Sorry for the long absence. Things have been busy on this side of the Atlantic.
Wednesday Jason and I headed back into the Gamla Stan. We ate lunch at the chokladkoppen – a little place in the old city that specializes in chocolate (but we didn’t get that, we got sandwiches). Then we wandered a bit and I am happy to report that the kids are quick studies when it comes to developing an appreciation for old doors and old door hardware. At one point we walked by a building from 1454. We told them that when the building was built people in Europe didn’t even know North America existed. They couldn’t really grasp it. Anyway, we were wandering to find this old gothic triangle with a really funky and eroding statue. It is a place I happened upon once and really love but I have waled the entire Gamla Stan and not found it. I could have sworn it was in Stockholm but maybe it is actually in Barcelona… After wandering for a bit we watched the changing of the guards at the royal palace. The kids loved it, especially a demonstration of the drum rolls and bugle calls that have traditionally been used by Swedish fighters. The demonstration provided a great opportunity to talk about what tones and rhythms (and instruments) have been used for in human history and how recent communication technology has profoundly changed the way people relay information. Then we went to the Livrustkammaren. It was a great museum – just the right size for kids with 6 regular exhibit halls 2 great palace themed playrooms, and a small but exquisite collection of coaches. The first exhibit hall displays the clothing worn by 3 or 4 different Swedish Kings at the time of their untimely deaths (2 assassinations and 2 in battle). As we read the display descriptions Jie-jie said, “There are a lot of sad stories in this room. Do you think they have any Princesses clothes?’ Other exhibits did have 200 – 400 year old wedding gowns worn by Swedish royalty, equally old clothes and toys of some of the former Royal children, etc. I think that museum is definitely worth a trip – particularly with younger kids.

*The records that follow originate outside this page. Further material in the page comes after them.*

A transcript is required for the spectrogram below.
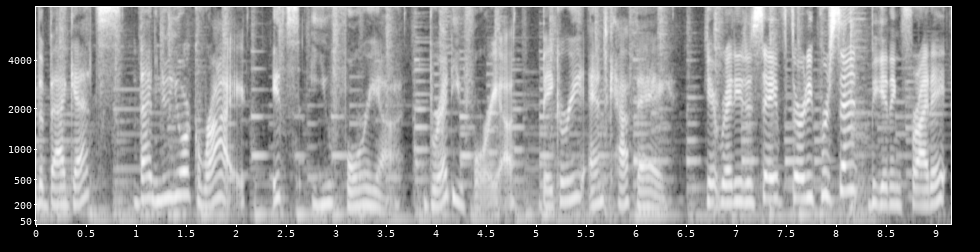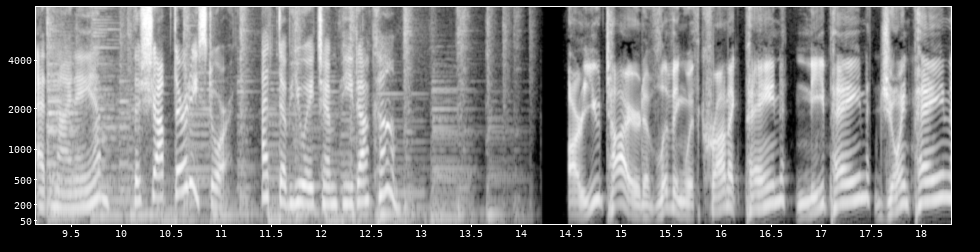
The baguettes? That New York rye? It's euphoria. Bread euphoria. Bakery and cafe. Get ready to save 30% beginning Friday at 9 a.m. The Shop 30 store at WHMP.com. Are you tired of living with chronic pain, knee pain, joint pain?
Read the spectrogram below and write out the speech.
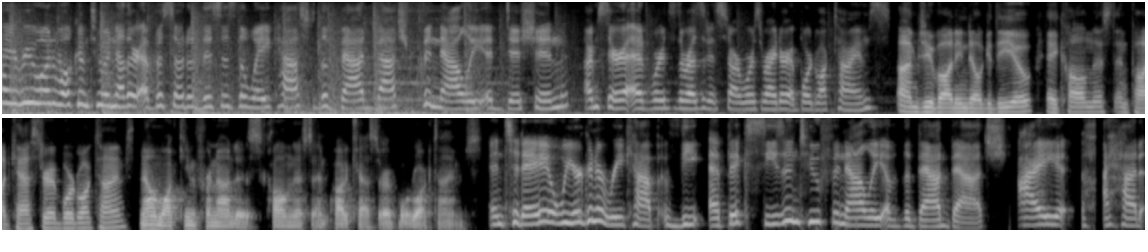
Hi, everyone. Welcome to another episode of This is the Waycast, the Bad Batch finale edition. I'm Sara Edwards, the resident Star Wars writer at Boardwalk Times. I'm Giovanni Delgadillo, a columnist and podcaster at Boardwalk Times. Now I'm Joaquin Fernandez, columnist and podcaster at Boardwalk Times. And today we are going to recap the epic season two finale of The Bad Batch. I I had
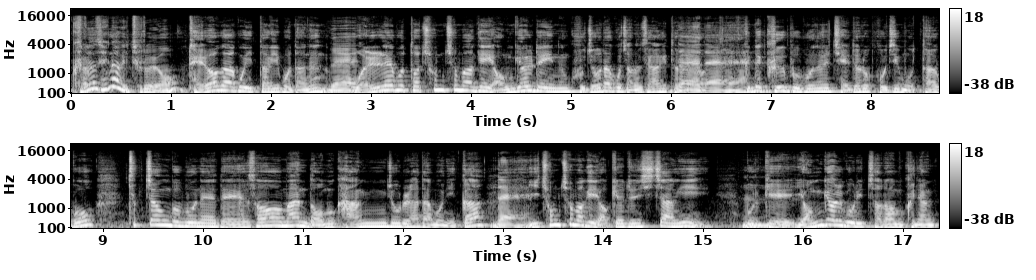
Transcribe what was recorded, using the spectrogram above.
그런 생각이 들어요. 되어가고 있다기보다는 네. 원래부터 촘촘하게 연결돼 있는 구조라고 저는 생각이 들어요. 네, 네. 근데 그 부분을 제대로 보지 못하고 특정 부분에 대해서만 너무 강조를 하다 보니까 네. 이 촘촘하게 엮여진 시장이 뭐 음. 이렇게 연결고리처럼 그냥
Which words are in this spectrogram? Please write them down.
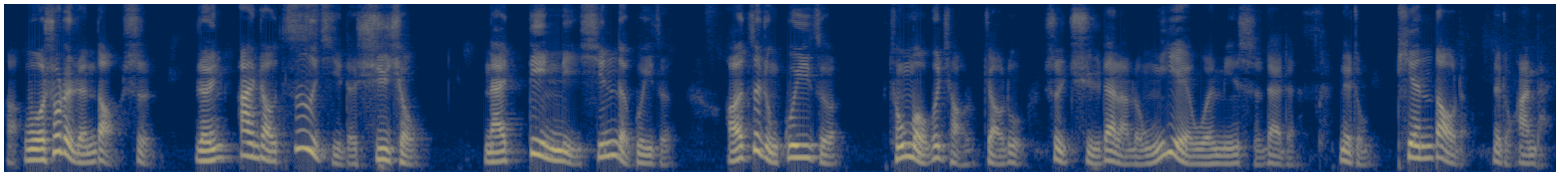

Thursday afternoon we packed our bags and headed to the ferry terminal. There we boarded Tallink’s Baltic Queen for the overnight cruise from Stockholm to Tallinn, Estonia. Having never taken any kind of cruise on large ships for longer than a few hours and having never been to Estonia I had no idea what to expect. What a riot! Our cabin was just like a second class train cabin (2 up, 2 down bunks) with a window in between. In addition, however, we did have a porthole and a bathroom. Upon boarding there was a mariachi band playing and greeting us in Spanish because right now it’s Carnivale Latino on the Tallink line. We dropped of our bags and headed over to dinner – a giant buffet of eastern and northern European food with a spattering of “Flavors of Cuba” – ball park nachos, mango flan, black beans and rice, pulled pork. After dinner we located the bar adjacent to the kids playroom. We watched through the glass wall and drank bad mojitos while the kids tore around their indoor jungle gym. We decided to go for broke and let it be a very late night for them (and us) so we went to watch a salsa band in the grand theater. The place was so wonderfully tacky – a sequined blue curtain with neon blue peacocks on either side of the stage. On stage was the band, direct from Cuba. After the band finished, adults were invited to join a game of limbo for prices (wine and chocoalte). Jason and Erik competed, Katarina and I will compete on the return trip. Then we watched the floor show. The costumes were over the top and somewhat offensively designed to look “primitive” or jungle-like but, all the same, it was a blast!
This morning we arrived in Tallinn and checked into the delightfully tacky Tallink Spa and Conference Hotel, which is decidedly not 4 stars whatever the website says. Our room is quite large, with a double bed and 2 fold outs. There are red neon lights, a painting of what looks like a woman’s derriere above the bed, and everything is slightly off and over-wrought (mirrors in bathroom are too high, lots of odd empty spaces, mismatched and overly gregarious detailing and prints, etc. The substantial spa area is set up to have a kind of Roman bath feel with lots of nude neo-classical statues around. To put it succinctly, the space consists of odd neon shapes and modern lines mixed with neo-classical accents and the whole space is populated by Swedish and Russian tourists. I love it!
We walked for a bit in Tallinn’s old town which we have been told is one of the largest and most complete medieval towns in existence. It was cool but the weather was junky so we didn’t last long before we stopped in a Russian restaurant for lunch. After an afternoon of swimming we met a friend for dinner at Olde Hansa, a “medieval” restaurant where the staff are in costume and 3 musicians play the old songs on a fife, a lute and a tambourine. The food was good and it was different meal featuring wild game (elk, bear) and other interesting things – cinnamon beer, juniper cheese, turnips, barley and garlic. All the same, it was a bit overdone (for example when the server referred to the tip as a “squirrel skins”) and I felt it was only slightly more genuine than medieval times. But all the same, I loved it!
So, as you can tell, I am having a great time on this short trip to Tallinn, Estonia.